The survivability of Mycoplasma meleagridis in frozen-thawed turkey semen

Poultry Science
W T FerrierR Yamamoto


Semen from 15 turkeys was pooled and divided into two groups and diluted with glycerated freezing medium. One group contained naturally occurring levels of Mycoplasma meleagridis while the other was inoculated with a 24-hr culture of the organism. Both groups were frozen under identical conditions. Semen was evaluated for motility and life-dead analysis during various stages of cryopreservation. The number of viable mycoplasmas in both groups was determined prior to and at 1-, 2-, and 6-months frozen storage. The experiment was repeated twice. Semen motility and live-dead evaluation showed no apparent trends outside of the normal decline seen during various stages of cryopreservation. There was no significant decline in M. meleagridis levels in either treatment group in either trial when samples were tested at intervals up to 6 months. The naturally infected semen contained approximately 10(3) cfu/ml, while the inoculated semen had 10(5) cfu/ml. It was concluded that viable numbers of M. meleagridis do not substantially decline in turkey semen during cryopreservation and subsequent thawing. Consideration must be given to potential pathogens in turkey semen cryopreserved for long-term storage.

Related Concepts

Mycoplasma putrefaciens
Seminal Plasma
Sperm Preservation

Trending Feeds


Coronaviruses encompass a large family of viruses that cause the common cold as well as more serious diseases, such as the ongoing outbreak of coronavirus disease 2019 (COVID-19; formally known as 2019-nCoV). Coronaviruses can spread from animals to humans; symptoms include fever, cough, shortness of breath, and breathing difficulties; in more severe cases, infection can lead to death. This feed covers recent research on COVID-19.

Evolution of Pluripotency

Pluripotency refers to the ability of a cell to develop into three primary germ cell layers of the embryo. This feed focuses on the mechanisms that underlie the evolution of pluripotency. Here is the latest research.

Lipidomics & Rhinovirus Infection

Lipidomics can be used to examine the lipid species involved with pathogenic conditions, such as viral associated inflammation.
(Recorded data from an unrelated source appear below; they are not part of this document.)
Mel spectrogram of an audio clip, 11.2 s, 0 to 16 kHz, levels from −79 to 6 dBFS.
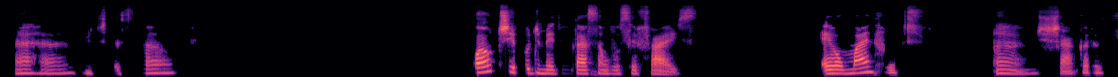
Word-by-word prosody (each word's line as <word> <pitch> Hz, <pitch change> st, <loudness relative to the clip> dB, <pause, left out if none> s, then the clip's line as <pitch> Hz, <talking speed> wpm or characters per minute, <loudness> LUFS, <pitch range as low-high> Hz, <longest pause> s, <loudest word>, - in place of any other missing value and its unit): Aham, 185 Hz, +1 st, -5 dB
meditação. 200 Hz, +1 st, -9 dB, 3.0 s
Qual 245 Hz, +5 st, +7 dB
tipo 225 Hz, -4 st, +6 dB
de 195 Hz, -, -2 dB
meditação 175 Hz, -1 st, -1 dB
você 170 Hz, -, -6 dB
faz? -, -, -1 dB, 1.3 s
É 180 Hz, +2 st, +5 dB
o 180 Hz, -, +4 dB
mindfulness? 250 Hz, -, 0 dB, 0.7 s
Hã, 185 Hz, -1 st, -4 dB
chacras? 105 Hz, -, -1 dB
185 Hz, 70 wpm, -22 LUFS, 175-205 Hz, 3.0 s, Qual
Discovered the latest research on Lipidomics & Rhinovirus Infection.

Spatio-Temporal Regulation of DNA Repair

DNA repair is a complex process regulated by several different classes of enzymes, including ligases, endonucleases, and polymerases. This feed focuses on the spatial and temporal regulation that accompanies DNA damage signaling and repair enzymes and processes.

Chronic Fatigue Syndrome

Chronic fatigue syndrome is a disease characterized by unexplained disabling fatigue; the pathology of which is incompletely understood. Discover the latest research on chronic fatigue syndrome here.

Torsion Dystonia

Torsion dystonia is a movement disorder characterized by loss of control of voluntary movements appearing as sustained muscle contractions and/or abnormal postures. Here is the latest research.

Archaeal RNA Polymerase

Archaeal RNA polymerases are most similar to eukaryotic RNA polymerase II but require the support of only two archaeal general transcription factors, TBP (TATA-box binding protein) and TFB (archaeal homologue of the eukaryotic general transcription factor TFIIB) to initiate basal transcription. Here is the latest research on archaeal RNA polymerases.

Alzheimer's Disease: MS4A

Variants within the membrane-spanning 4-domains subfamily A (MS4A) gene cluster have recently been implicated in Alzheimer's disease in genome-wide association studies. Here is the latest research on Alzheimer's disease and MS4A.

Central Pontine Myelinolysis

Central Pontine Myelinolysis is a neurologic disorder caused most frequently by rapid correction of hyponatremia and is characterized by demyelination that affects the central portion of the base of the pons. Here is the latest research on this disease.